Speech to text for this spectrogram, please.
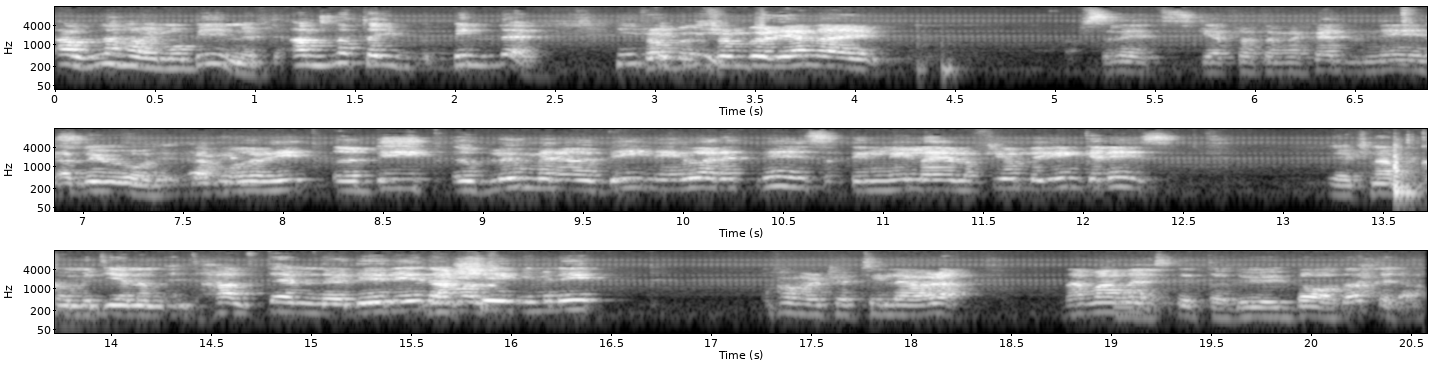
Alla har ju mobil nu. Alla tar ju bilder. Hit Från, från början när... Absolut, ska jag prata om mig själv nu? Ja, du och det. Jag går hit och dit och blommor och bin i håret nu så att din lilla jävla fjolle jänkar nyss. Vi har knappt kommit igenom ett halvt ämne och det är redan man- 20 minuter. Fan vad du pep till i örat. När man... Konstigt då, du har ju badat idag.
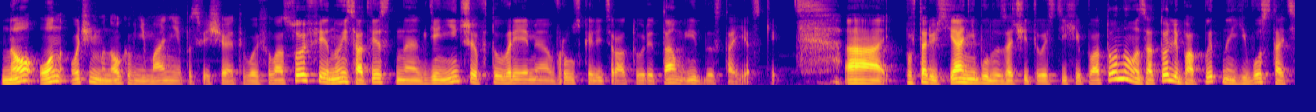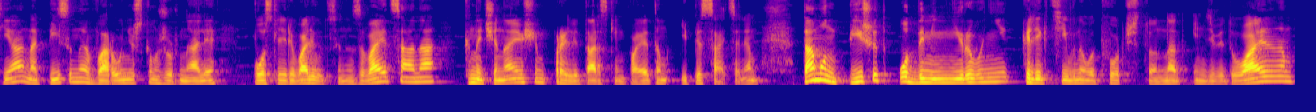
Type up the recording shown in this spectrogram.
но он очень много внимания посвящает его философии, ну и, соответственно, где Ницше в то время в русской литературе, там и Достоевский. А, повторюсь, я не буду зачитывать стихи Платонова, зато любопытна его статья, написанная в Воронежском журнале «После революции». Называется она к начинающим пролетарским поэтам и писателям. Там он пишет о доминировании коллективного творчества над индивидуальным.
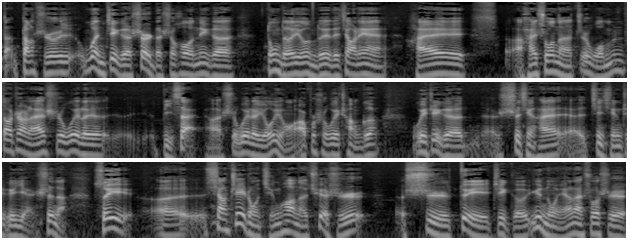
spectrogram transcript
当当时问这个事儿的时候，那个东德游泳队的教练还还说呢，这我们到这儿来是为了比赛啊，是为了游泳，而不是为唱歌，为这个事情还进行这个演示呢。所以，呃，像这种情况呢，确实是对这个运动员来说是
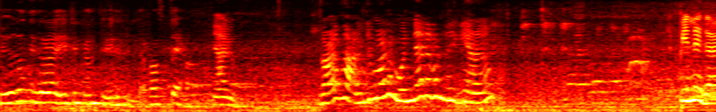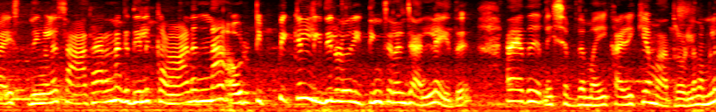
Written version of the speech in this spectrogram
ജീവിതത്തിൽ ഇതുവരെ ഈറ്റിംഗ് ചെയ്തിട്ടില്ല ഫസ്റ്റ് ടൈമാണ് ഞാനും. അഞ്ചു മണി മുന്നേ കൊണ്ടിരിക്കുകയാണ്. പിന്നെ ഗായ്സ് നിങ്ങൾ സാധാരണഗതിയിൽ കാണുന്ന ഒരു ടിപ്പിക്കൽ രീതിയിലുള്ള ഒരു ഇറ്റിംഗ് ചലഞ്ച് അല്ല ഇത്. അതായത് നിശബ്ദമായി കഴിക്കുക മാത്രമല്ല നമ്മൾ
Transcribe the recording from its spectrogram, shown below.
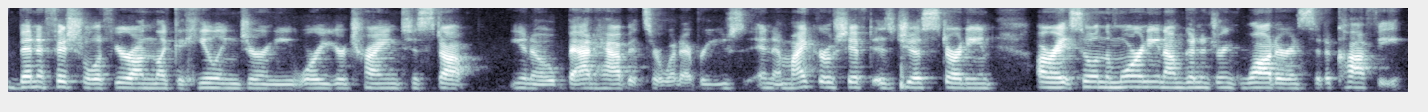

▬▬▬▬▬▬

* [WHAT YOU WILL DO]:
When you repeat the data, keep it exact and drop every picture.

* [THE COMPLETED TASK]:
Speech to text for this spectrogram, please.
Alla har ju mobil nu. Alla tar ju bilder. Hit Från, från början när... Absolut, ska jag prata om mig själv nu? Ja, du och det. Jag går hit och dit och blommor och bin i håret nu så att din lilla jävla fjolle jänkar nyss. Vi har knappt kommit igenom ett halvt ämne och det är redan man- 20 minuter. Fan vad du pep till i örat. När man... Konstigt då, du har ju badat idag.
Type up the recording shown in this spectrogram.
но он очень много внимания посвящает его философии, ну и, соответственно, где Ницше в то время в русской литературе, там и Достоевский. А, повторюсь, я не буду зачитывать стихи Платонова, зато любопытна его статья, написанная в Воронежском журнале «После революции». Называется она к начинающим пролетарским поэтам и писателям. Там он пишет о доминировании коллективного творчества над индивидуальным.
spectrogram transcript
当当时问这个事儿的时候，那个东德游泳队的教练还还说呢，这我们到这儿来是为了比赛啊，是为了游泳，而不是为唱歌，为这个事情还进行这个演示呢。所以，呃，像这种情况呢，确实是对这个运动员来说是
Written version of the speech in this spectrogram
ജീവിതത്തിൽ ഇതുവരെ ഈറ്റിംഗ് ചെയ്തിട്ടില്ല ഫസ്റ്റ് ടൈമാണ് ഞാനും. അഞ്ചു മണി മുന്നേ കൊണ്ടിരിക്കുകയാണ്. പിന്നെ ഗായ്സ് നിങ്ങൾ സാധാരണഗതിയിൽ കാണുന്ന ഒരു ടിപ്പിക്കൽ രീതിയിലുള്ള ഒരു ഇറ്റിംഗ് ചലഞ്ച് അല്ല ഇത്. അതായത് നിശബ്ദമായി കഴിക്കുക മാത്രമല്ല നമ്മൾ
Transcribe the recording from its spectrogram, shown below.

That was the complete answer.